I stood there, sobbing through words I didn’t even know six months ago, I felt some piece of what it must mean for thousands of generations of Jews to have embraced the fragmented, flawed characters in these stories.
In one perfect moment, I felt like I got it. K’dushah. Taking the divine and the human, the sublime and the flawed, into your arms — and loving them equally.
How could I not cry?
13 Tevet 5769. I think I’m in love.
I started understanding back in December or so just how life-altering this process is. Converting to Judaism is easily on a par with getting married, having a kid, changing careers, or moving to a new country.
Of all these things, I think getting married best captures what the process feels like to me.
I think of the time from 2006 to 2008 as a sort of dating phase. Judaism and I went out a few times, had some nice meals, exchanged a few phone calls. Nothing serious. Things started getting serious in September. We stopped dating other people in mid-October and started spending more and more time at each other’s houses.
Right now, in the middle of Tevet and the first weeks of January, I feel like we’re poised to move in together. And it’s really emotional.

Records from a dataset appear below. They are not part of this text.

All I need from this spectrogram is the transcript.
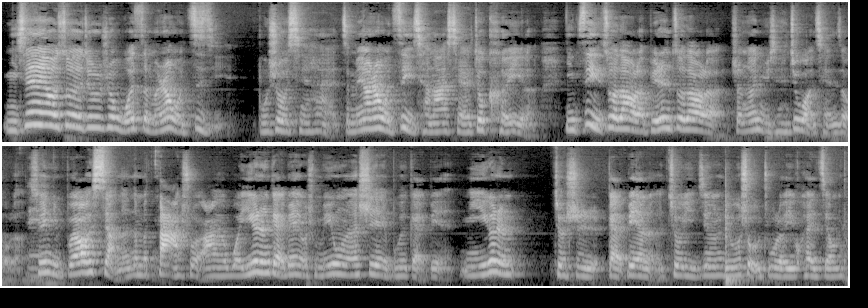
你现在要做的就是说我怎么让我自己不受侵害，怎么样让我自己强大起来就可以了。你自己做到了，别人做到了，整个女性就往前走了。所以你不要想的那么大，说啊，我一个人改变有什么用呢？世界也不会改变。你一个人就是改变了，就已经留守住了一块疆土。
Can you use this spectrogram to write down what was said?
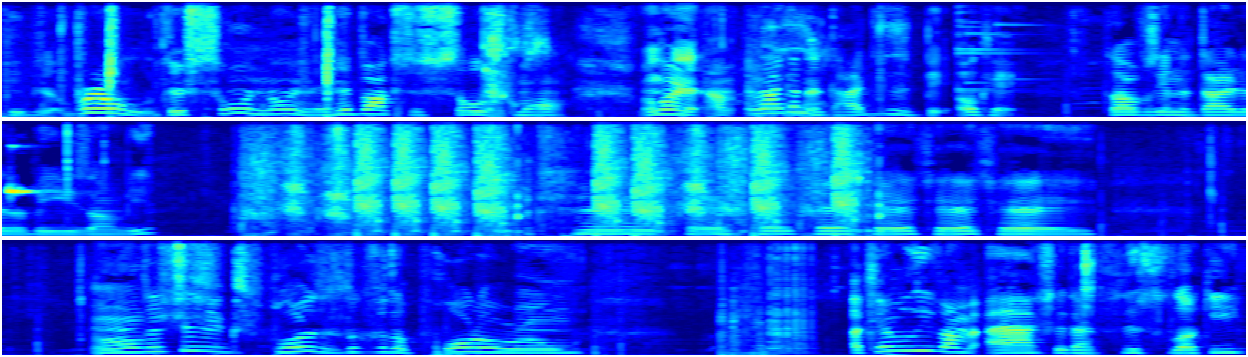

There’s a time in the early months of most serious relationships, I suppose, when you wake up next to your still-new partner and think, “Who is this person, really?” You mourn a little for your life as a single person. Your friendships from before are challenged by the new arrangement. You may feel a little boxed in at times. It’s taking work to come to terms with your partner’s moods and quirks.
I experienced all these things when Brian and I first got serious with each other, which was happening in exactly this season sixteen years ago. I had doubts. We both did.

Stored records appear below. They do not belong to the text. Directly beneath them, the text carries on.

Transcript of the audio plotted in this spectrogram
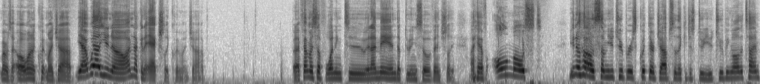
where was I? Oh, I want to quit my job. Yeah, well, you know, I'm not going to actually quit my job. But I found myself wanting to, and I may end up doing so eventually. I have almost... You know how some YouTubers quit their jobs so they could just do YouTubing all the time?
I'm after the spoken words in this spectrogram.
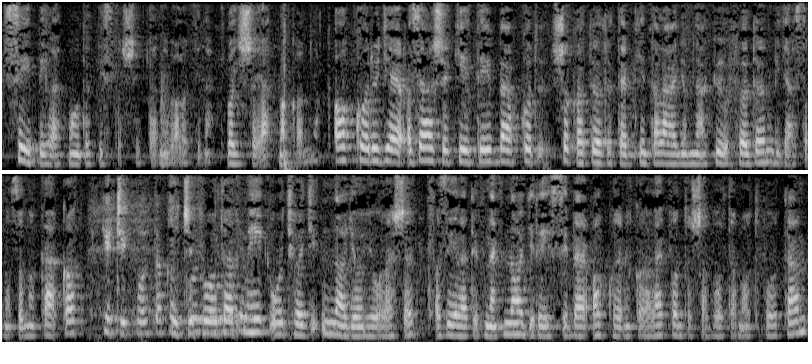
szép életmódot biztosítani valakinek, vagy saját magamnak. Akkor ugye az első két évben akkor sokat töltöttem kint a lányomnál külföldön, vigyáztam az unokákat. Kicsik voltak Kicsik voltak még, úgyhogy nagyon jól esett az életüknek nagy részébe, akkor, amikor a legfontosabb voltam, ott voltam.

In the spring of that year, I went away for a week or so and felt like one of my arms had been chopped off, leaving a vague phantom limb in its place. Then I came back and had him in my arms again, and a wave of relief washed over me. Then I just knew.
I think something like this happened that day during Avot v’Imahot. I came in with my doubts, with my cranky aches and pains. And just like in that moment with Brian, I took it all into my arms, and the relief was profound and overwhelming and beautiful beyond words.

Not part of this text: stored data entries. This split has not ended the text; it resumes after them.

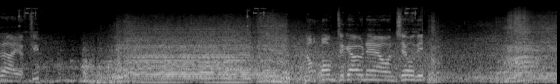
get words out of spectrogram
today. A few. Not long to go now until the.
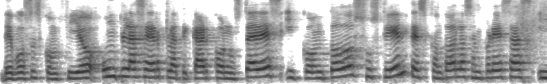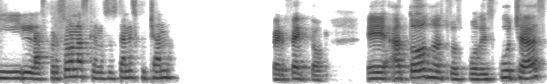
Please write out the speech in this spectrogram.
de Voces Confío. Un placer platicar con ustedes y con todos sus clientes, con todas las empresas y las personas que nos están escuchando. Perfecto. Eh, a todos nuestros podescuchas,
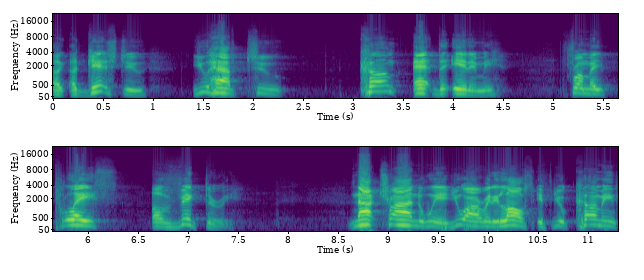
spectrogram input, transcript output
against you, you have to come at the enemy from a place of victory. Not trying to win. You already lost. If you're coming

First Comes Love, When Comes Marriage?
I’m writing now on the Sunday night after the tremendous experience of CRC’s spiritual enrichment weekend. So many things happened that took me by surprise. One was a point at the beginning of t’fila on Saturday morning — realizing that my normally crippling self-consciousness was gone.
It came back, as it always does, but before it did, there I was on my feet, swaying back and forth, grinning from ear to ear as I belted out Adonai s’fatai tiftach, ‘Adonai, open my lips.’
As late as a few weeks ago, I wouldn’t have seen that coming in a million years.Another was a point on Monday, just before the last session with Rabbi Rami. The room was filled with people, only a few of whom I knew. Understand, in any other place, even a short time ago, I would have been crawling out of my skin. I would have felt like a great interloper, a fish out of water, a poseur just waiting to be exposed. These are the things I tend to do to myself at such moments. But this time, surrounded by strangers and one of only a handful of people not born into the tradition, I was totally, utterly without tension.
It’s hard to communicate how extraordinary this all was. But I think I can articulate clearly the two things I took away.
First, CRC is home. I will still explore Jewish life through other congregations, but when someone like me experiences something like this, it’s as good as a sign from G¤d. Burning shrubbery of some kind would not have seemed at all out of place.
And to have my husband beside me, welcomed, valued, and totally included in his own right– well, there just aren’t words for how precious that is.